| By Robert Youngs do Patrocinio, Gale Ambassador at University College London|

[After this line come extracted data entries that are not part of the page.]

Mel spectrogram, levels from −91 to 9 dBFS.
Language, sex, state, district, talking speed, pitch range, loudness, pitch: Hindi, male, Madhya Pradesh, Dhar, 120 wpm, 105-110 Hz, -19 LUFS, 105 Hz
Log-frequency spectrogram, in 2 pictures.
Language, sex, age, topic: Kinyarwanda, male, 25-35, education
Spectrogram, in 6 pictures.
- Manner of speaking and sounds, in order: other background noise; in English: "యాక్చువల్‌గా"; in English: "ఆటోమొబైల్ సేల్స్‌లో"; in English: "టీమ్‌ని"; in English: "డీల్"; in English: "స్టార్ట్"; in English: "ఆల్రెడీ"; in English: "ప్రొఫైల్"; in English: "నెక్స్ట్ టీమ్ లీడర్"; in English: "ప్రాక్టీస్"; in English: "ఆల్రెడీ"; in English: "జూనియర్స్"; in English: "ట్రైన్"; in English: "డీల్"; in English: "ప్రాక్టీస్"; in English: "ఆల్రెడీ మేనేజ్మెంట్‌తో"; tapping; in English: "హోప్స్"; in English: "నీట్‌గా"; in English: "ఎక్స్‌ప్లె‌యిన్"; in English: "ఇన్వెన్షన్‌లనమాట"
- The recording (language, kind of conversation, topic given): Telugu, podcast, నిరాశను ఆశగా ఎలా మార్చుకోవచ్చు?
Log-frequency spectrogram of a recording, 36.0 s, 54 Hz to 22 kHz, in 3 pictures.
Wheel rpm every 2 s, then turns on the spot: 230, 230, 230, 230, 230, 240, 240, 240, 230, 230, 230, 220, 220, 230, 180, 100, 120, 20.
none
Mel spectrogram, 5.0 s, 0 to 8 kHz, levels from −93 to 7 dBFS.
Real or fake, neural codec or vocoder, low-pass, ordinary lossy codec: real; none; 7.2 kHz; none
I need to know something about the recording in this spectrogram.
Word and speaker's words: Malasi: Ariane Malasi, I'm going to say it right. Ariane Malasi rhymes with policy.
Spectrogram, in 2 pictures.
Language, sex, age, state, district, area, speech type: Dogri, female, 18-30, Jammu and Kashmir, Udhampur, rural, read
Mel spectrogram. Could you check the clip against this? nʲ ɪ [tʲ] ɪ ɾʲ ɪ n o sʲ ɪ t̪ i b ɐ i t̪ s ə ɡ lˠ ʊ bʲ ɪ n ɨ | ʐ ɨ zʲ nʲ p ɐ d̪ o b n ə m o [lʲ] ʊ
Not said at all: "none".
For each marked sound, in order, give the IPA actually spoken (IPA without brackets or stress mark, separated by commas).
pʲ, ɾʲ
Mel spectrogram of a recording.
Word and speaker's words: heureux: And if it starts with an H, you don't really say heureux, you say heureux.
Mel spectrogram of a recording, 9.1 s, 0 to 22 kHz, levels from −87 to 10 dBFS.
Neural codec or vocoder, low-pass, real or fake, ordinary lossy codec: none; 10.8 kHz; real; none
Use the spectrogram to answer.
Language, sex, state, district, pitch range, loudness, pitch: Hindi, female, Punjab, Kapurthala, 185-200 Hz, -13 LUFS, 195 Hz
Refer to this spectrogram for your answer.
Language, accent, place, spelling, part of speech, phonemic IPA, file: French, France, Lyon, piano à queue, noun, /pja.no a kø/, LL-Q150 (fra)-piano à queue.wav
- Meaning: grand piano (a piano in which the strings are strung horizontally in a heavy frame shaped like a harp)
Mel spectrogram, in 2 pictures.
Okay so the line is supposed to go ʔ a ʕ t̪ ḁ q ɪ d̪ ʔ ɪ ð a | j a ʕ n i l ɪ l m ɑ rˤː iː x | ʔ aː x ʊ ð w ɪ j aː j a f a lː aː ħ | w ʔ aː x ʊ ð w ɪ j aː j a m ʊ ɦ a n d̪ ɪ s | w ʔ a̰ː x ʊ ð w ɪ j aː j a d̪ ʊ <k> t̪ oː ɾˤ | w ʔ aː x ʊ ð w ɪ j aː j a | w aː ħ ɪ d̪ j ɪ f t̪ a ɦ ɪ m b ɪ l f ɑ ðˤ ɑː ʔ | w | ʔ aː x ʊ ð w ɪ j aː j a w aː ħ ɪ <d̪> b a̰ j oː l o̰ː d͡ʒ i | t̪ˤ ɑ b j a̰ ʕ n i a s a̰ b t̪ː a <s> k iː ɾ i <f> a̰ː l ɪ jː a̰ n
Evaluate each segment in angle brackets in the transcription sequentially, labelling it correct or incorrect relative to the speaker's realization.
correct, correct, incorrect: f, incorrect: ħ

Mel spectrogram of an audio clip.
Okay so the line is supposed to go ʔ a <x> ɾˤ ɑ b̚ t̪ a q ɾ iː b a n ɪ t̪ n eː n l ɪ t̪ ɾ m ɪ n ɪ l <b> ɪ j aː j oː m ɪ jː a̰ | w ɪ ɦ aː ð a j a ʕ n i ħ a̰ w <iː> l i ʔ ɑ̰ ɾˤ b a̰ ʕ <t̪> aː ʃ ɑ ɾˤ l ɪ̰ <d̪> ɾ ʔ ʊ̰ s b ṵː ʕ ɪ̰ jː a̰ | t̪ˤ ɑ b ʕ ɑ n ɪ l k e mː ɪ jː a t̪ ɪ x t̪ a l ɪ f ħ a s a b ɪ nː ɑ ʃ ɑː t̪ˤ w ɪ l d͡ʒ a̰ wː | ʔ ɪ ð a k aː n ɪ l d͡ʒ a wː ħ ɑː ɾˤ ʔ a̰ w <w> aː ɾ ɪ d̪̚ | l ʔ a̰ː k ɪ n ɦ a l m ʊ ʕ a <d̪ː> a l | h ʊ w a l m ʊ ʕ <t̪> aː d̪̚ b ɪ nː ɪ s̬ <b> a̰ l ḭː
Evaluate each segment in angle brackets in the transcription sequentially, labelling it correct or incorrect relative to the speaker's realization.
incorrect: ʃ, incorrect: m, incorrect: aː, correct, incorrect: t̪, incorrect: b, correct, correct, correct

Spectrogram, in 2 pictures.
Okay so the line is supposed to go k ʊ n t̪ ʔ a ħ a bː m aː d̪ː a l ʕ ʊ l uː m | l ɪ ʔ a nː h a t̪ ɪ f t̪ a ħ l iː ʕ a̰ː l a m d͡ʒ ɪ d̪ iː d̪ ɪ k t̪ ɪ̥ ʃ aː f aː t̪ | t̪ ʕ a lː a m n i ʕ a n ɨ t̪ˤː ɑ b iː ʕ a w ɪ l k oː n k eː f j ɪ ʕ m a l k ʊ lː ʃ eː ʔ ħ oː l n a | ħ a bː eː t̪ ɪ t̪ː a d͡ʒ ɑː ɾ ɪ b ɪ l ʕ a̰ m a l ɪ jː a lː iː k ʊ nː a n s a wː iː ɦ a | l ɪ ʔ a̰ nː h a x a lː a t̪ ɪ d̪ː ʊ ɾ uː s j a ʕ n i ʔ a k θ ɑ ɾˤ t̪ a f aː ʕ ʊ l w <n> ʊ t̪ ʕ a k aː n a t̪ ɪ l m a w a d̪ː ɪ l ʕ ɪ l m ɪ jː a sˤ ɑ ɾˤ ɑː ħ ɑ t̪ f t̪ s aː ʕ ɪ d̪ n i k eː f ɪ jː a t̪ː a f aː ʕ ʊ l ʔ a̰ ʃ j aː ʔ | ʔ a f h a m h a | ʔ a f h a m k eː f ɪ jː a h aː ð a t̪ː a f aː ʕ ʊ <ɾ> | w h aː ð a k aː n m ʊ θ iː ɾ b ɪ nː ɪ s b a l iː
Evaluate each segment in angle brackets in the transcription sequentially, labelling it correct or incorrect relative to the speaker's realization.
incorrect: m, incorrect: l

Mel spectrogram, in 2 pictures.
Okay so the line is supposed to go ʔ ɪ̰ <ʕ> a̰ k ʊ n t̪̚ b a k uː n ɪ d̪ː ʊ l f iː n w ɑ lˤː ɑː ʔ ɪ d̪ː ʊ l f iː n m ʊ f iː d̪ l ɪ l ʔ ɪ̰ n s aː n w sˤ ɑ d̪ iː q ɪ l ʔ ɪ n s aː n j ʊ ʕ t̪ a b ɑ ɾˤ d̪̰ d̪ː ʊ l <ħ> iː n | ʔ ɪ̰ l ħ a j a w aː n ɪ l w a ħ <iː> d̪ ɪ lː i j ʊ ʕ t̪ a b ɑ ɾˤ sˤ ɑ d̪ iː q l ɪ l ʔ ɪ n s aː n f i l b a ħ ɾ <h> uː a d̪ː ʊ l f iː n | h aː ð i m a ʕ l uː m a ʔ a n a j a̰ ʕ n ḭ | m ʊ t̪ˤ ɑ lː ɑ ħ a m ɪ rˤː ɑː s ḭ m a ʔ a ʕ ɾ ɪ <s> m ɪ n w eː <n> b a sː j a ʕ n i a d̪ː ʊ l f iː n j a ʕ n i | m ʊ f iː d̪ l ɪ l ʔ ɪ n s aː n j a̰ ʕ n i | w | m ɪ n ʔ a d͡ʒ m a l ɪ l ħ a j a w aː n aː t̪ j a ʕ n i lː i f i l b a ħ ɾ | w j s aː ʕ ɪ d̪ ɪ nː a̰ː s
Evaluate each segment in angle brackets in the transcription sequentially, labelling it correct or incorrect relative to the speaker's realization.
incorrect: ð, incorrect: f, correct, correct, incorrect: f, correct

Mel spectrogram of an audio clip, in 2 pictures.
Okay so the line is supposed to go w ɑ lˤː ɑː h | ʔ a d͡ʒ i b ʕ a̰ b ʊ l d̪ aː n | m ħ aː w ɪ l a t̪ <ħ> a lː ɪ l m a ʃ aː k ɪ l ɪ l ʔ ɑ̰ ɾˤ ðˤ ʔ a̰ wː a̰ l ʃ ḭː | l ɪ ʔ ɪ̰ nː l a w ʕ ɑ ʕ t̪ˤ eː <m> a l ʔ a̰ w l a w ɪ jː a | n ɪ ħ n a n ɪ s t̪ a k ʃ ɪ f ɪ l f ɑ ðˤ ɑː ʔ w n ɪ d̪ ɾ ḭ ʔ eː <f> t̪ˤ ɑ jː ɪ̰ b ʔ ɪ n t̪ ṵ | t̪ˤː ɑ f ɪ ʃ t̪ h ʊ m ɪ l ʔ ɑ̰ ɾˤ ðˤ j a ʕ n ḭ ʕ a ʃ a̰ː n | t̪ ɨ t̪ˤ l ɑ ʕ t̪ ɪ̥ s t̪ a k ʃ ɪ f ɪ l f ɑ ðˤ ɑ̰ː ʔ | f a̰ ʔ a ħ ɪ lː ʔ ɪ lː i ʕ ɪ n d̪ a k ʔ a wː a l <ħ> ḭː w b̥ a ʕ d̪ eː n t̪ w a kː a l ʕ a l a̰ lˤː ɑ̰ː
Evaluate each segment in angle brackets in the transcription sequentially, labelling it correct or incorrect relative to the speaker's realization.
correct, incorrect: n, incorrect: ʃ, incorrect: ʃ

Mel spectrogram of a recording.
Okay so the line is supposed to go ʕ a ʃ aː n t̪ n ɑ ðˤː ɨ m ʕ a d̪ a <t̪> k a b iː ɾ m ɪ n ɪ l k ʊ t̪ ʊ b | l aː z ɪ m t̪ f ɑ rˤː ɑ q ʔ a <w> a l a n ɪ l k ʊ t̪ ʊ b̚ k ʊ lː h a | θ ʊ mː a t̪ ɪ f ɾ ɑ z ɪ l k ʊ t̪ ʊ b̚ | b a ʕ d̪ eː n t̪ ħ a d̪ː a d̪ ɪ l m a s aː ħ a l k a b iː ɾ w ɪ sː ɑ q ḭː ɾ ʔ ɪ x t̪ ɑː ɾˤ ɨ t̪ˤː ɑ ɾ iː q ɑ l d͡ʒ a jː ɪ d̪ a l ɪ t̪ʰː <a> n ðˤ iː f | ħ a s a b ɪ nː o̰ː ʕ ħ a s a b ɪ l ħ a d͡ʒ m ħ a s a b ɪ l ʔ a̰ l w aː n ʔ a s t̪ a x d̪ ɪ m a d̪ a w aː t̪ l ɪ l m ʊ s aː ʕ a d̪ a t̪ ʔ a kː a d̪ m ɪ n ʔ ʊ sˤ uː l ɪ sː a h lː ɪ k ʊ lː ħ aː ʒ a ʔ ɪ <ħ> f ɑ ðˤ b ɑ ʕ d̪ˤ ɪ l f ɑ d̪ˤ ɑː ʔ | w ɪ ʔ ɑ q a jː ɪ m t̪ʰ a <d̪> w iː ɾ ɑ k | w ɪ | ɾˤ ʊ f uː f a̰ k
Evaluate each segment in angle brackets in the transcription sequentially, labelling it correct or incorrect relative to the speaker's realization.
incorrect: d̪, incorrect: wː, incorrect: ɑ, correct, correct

This post will focus on raising awareness of the Rasta struggle to practise their religion, principally using Gale’s Archives Unbound collections, an extensive database of primary sources included in Gale Reference Complete that many university students such as myself can utilise when conducting all types of research. It currently comprises 382 collections (more are added each year), and includes a compelling collection titled: Rastafari Ephemeral Publications from the Written Rastafari Archives Project. The Rastafarianism movement can be traced back to its beginnings in 1930s Jamaica and its strong connections with the coronation of the Ethiopian Emperor Haile Selassie (1930) who remains a principal figure in the Rastafarian religion. As the political cartoon below illustrates, the Rasta faith is rooted in an ideology which believes that Africa is paramount to black individuals obtaining freedom and escaping their physical, spiritual, emotional and historical oppression and struggle against slavery. As a religious belief system, I think that it is important to become mindful of Rastafari traditions and invest time in accessing elements of this culture, due to the significance of its relationship to the black experience and post-slavery trauma.